*** THE DATA Section Begins ***

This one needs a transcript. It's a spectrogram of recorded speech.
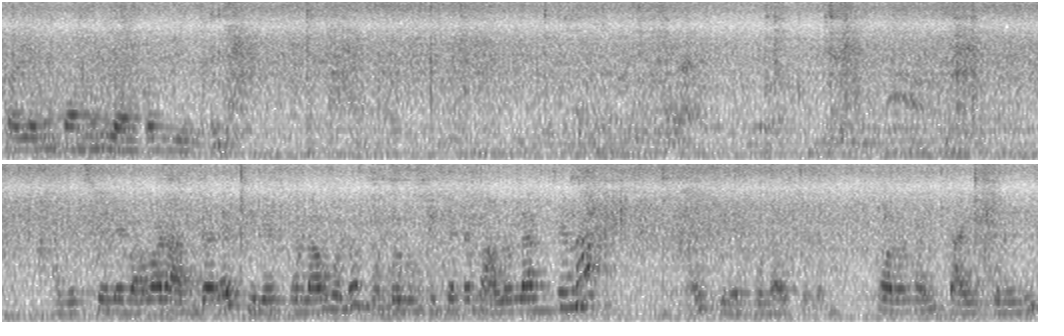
তাই আমি কমই লঙ্কা দিয়েছি আগে ছেলে বাবার আবদারে চিড়ের পোলাও হলো বলল রুটি খেতে ভালো লাগছে না ওই চিড়ের পোলাও করে চলো ভাই তাই করে দিই।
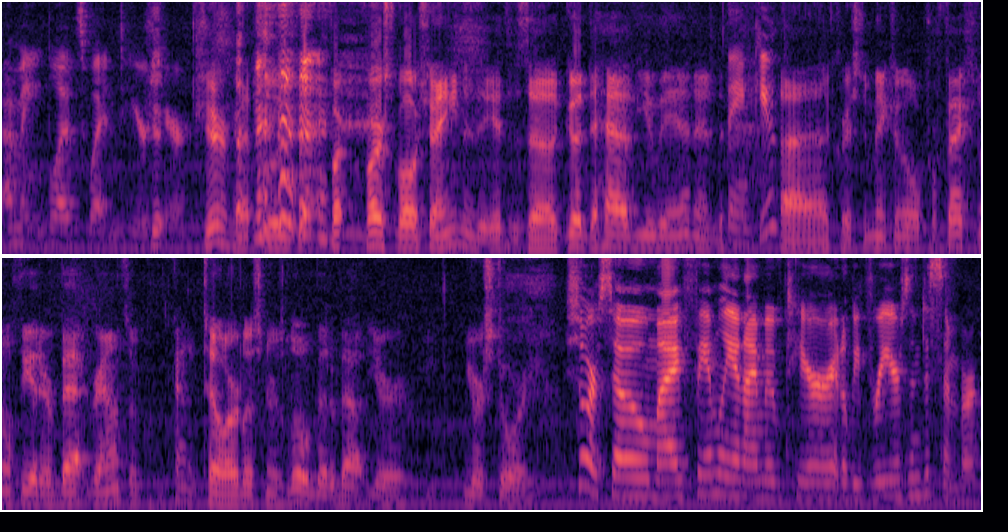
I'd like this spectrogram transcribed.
i mean blood sweat and tears here Sure, sure, absolutely. First of all, Shane, it it is uh, good to have you in, and Thank you. Uh, Kristen mentioned a little professional theater background, so kind of tell our listeners a little bit about your your story. Sure. So my family and I moved here. It'll be three years in December,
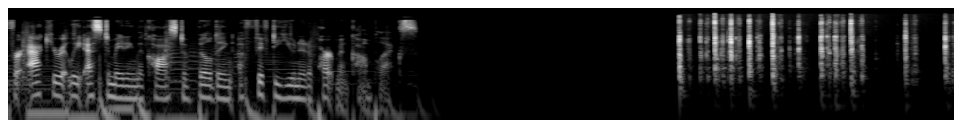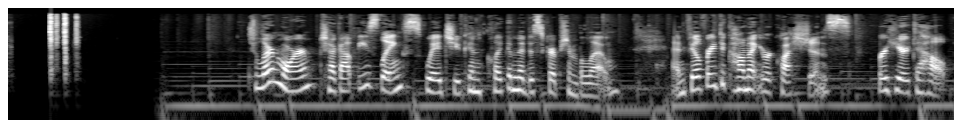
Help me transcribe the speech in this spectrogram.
for accurately estimating the cost of building a 50 unit apartment complex. To learn more, check out these links, which you can click in the description below. And feel free to comment your questions. We're here to help.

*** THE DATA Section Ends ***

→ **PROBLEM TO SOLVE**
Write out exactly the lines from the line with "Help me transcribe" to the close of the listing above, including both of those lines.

→ **WRITTEN REPLY**
Help me transcribe the speech in this spectrogram.
for accurately estimating the cost of building a 50 unit apartment complex. To learn more, check out these links, which you can click in the description below. And feel free to comment your questions. We're here to help.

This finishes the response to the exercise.